In this lecture open to the public Levin presented some important challenges, such as pollution and the depletion of fisheries, that humanity is faced with. He made no claim to have answers, but said that the economic and ecological problems he talked about need new mathematical approaches to solve them. The tragedy of the commons is that with a resource available to all, such as an aquifer, the greediest can gain in the short term while mutual ruin is just around the corner. Levin also examined cooperation and game-theoretic experiments to explain it. He concluded by noting mathematics' contribution to solving problems such as population growth and the spread of disease, but said that now mathematics should be applied to understanding human behavior.
Diversity, Innovation and our Scientific and Technological Workforce, Richard Tapia, Rice University
Tapia begain his plenary lecture by giving some of his own history which began as an increasing function: His high school was bad, the community college he attended was good, and UCLA was great. Nationwide in the 1970s less than 3% of science, technology, engineering and mathematics degrees were awarded to Blacks and Hispanics. Now that figure is about 6%, but the two groups make up about 30% of the U.S. population. Increasing admissions of minorities is important, but Tapia feels that retention and placement are much more important. He also said that society still tells minority students that they don't belong in careers in science and mathematics. Near the end of his lecture, Tapia talked about a dramatic success story in which a group of D high school students from Carl Hayden Community High School in Phoenix won a national robotics competition against colleges and universities.
Increasing the Number of Minority Ph.D.'s, David Manderscheid, University of Iowa
In a session following Tapia's talk (above), Manderscheid spke about what the University of Iowa Department of Mathematics has done to recruit and retain underrepresented minority students. Whereas Iowa's population is about 5% underrepresented minority, the percentage of underrepresented minorities in the graduate program is more than four times that figure. His department expands its pool of applicants ("If you use the same criteria you've always been using, you'll probably get the same students."), has an extensive mentoring program with an emphasis on community, and expects every student to succeed. The department make multi-year offers to graduate students and tries to get students into active research as soon as possible. As a result, courses are now harder than they used to be. This past year, all 12 students who visited the university eventually enrolled.
Multiscale Model for Cancer Development, Yi Jiang, Los Alamos National Laboratory
Yi Jiang began her plenary lecture with some statistics about cancer: In the United States, cancer is the number one killer among 32-64 year olds, and cancer treatments are now about 50% effective. She has modeled all three stages - avascular (pictured), angiogenesis and vascular growth (metastasis) - at both the cellular level and the network level. Models at each stage have different components to them. For example, for the avascular stage, the cellular component of her model was a three-dimensional lattice based on surface energy interactions on cell boundaries; the network was modeled using exponential growth and partial differential equations. (Image courtesy of Yi Jiang)

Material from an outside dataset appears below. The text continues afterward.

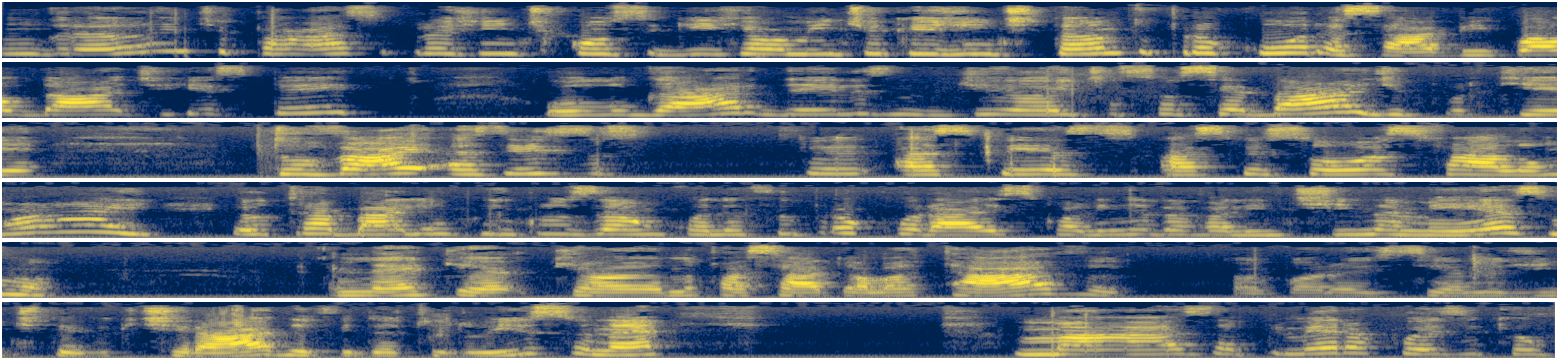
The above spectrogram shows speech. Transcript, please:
um grande passo para a gente conseguir realmente o que a gente tanto procura, sabe? Igualdade e respeito. O lugar deles diante da sociedade, porque tu vai, às vezes as, as, pe- as pessoas falam, ai, eu trabalho com inclusão. Quando eu fui procurar a escolinha da Valentina mesmo, né, que, que ano passado ela tava, agora esse ano a gente teve que tirar devido a tudo isso, né? Mas a primeira coisa que eu,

A description of the 2005 SIAM annual meeting with links to descriptions of previous SIAM annual meetings is also available. Due to the quadrennial International Congress on Industrial and Applied Mathematics in Zurich, there will be no 2007 SIAM annual meeting.
Photos and text by Mike Breen, AMS Public Awareness Officer